(Data records)
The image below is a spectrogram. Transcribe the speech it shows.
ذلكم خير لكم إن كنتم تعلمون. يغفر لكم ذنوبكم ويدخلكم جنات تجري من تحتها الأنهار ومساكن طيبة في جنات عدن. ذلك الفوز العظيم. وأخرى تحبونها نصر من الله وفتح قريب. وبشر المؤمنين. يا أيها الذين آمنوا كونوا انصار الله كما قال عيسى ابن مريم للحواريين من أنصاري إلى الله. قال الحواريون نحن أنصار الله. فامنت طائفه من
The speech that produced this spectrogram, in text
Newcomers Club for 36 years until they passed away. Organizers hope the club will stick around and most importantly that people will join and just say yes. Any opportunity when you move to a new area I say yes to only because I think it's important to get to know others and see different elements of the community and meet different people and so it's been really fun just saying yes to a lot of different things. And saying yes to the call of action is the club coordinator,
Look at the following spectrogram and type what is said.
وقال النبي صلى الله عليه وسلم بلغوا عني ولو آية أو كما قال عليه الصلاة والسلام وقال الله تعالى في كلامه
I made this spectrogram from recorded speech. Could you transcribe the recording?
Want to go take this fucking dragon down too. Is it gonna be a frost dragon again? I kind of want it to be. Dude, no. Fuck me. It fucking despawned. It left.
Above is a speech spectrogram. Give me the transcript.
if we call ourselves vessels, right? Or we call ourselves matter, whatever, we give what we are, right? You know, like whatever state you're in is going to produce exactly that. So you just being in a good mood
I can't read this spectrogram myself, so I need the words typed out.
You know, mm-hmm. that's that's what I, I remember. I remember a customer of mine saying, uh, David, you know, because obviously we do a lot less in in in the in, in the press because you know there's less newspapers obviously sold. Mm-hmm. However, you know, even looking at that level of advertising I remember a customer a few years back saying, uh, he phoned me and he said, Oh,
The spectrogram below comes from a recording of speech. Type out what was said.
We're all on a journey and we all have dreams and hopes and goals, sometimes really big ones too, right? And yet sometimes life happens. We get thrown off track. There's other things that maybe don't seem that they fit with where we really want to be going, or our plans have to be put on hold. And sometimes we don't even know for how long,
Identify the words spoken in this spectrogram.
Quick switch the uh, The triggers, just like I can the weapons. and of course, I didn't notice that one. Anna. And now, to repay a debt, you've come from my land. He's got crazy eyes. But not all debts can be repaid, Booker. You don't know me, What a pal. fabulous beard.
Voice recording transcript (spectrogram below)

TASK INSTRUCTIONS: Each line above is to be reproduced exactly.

PROBLEM SOLUTION:
The image below is a spectrogram. Transcribe the speech it shows.
ذلكم خير لكم إن كنتم تعلمون. يغفر لكم ذنوبكم ويدخلكم جنات تجري من تحتها الأنهار ومساكن طيبة في جنات عدن. ذلك الفوز العظيم. وأخرى تحبونها نصر من الله وفتح قريب. وبشر المؤمنين. يا أيها الذين آمنوا كونوا انصار الله كما قال عيسى ابن مريم للحواريين من أنصاري إلى الله. قال الحواريون نحن أنصار الله. فامنت طائفه من
The speech that produced this spectrogram, in text
Newcomers Club for 36 years until they passed away. Organizers hope the club will stick around and most importantly that people will join and just say yes. Any opportunity when you move to a new area I say yes to only because I think it's important to get to know others and see different elements of the community and meet different people and so it's been really fun just saying yes to a lot of different things. And saying yes to the call of action is the club coordinator,
Look at the following spectrogram and type what is said.
وقال النبي صلى الله عليه وسلم بلغوا عني ولو آية أو كما قال عليه الصلاة والسلام وقال الله تعالى في كلامه
I made this spectrogram from recorded speech. Could you transcribe the recording?
Want to go take this fucking dragon down too. Is it gonna be a frost dragon again? I kind of want it to be. Dude, no. Fuck me. It fucking despawned. It left.
Above is a speech spectrogram. Give me the transcript.
if we call ourselves vessels, right? Or we call ourselves matter, whatever, we give what we are, right? You know, like whatever state you're in is going to produce exactly that. So you just being in a good mood
I can't read this spectrogram myself, so I need the words typed out.
You know, mm-hmm. that's that's what I, I remember. I remember a customer of mine saying, uh, David, you know, because obviously we do a lot less in in in the in, in the press because you know there's less newspapers obviously sold. Mm-hmm. However, you know, even looking at that level of advertising I remember a customer a few years back saying, uh, he phoned me and he said, Oh,
The spectrogram below comes from a recording of speech. Type out what was said.
We're all on a journey and we all have dreams and hopes and goals, sometimes really big ones too, right? And yet sometimes life happens. We get thrown off track. There's other things that maybe don't seem that they fit with where we really want to be going, or our plans have to be put on hold. And sometimes we don't even know for how long,
Identify the words spoken in this spectrogram.
Quick switch the uh, The triggers, just like I can the weapons. and of course, I didn't notice that one. Anna. And now, to repay a debt, you've come from my land. He's got crazy eyes. But not all debts can be repaid, Booker. You don't know me, What a pal. fabulous beard.
Voice recording transcript (spectrogram below)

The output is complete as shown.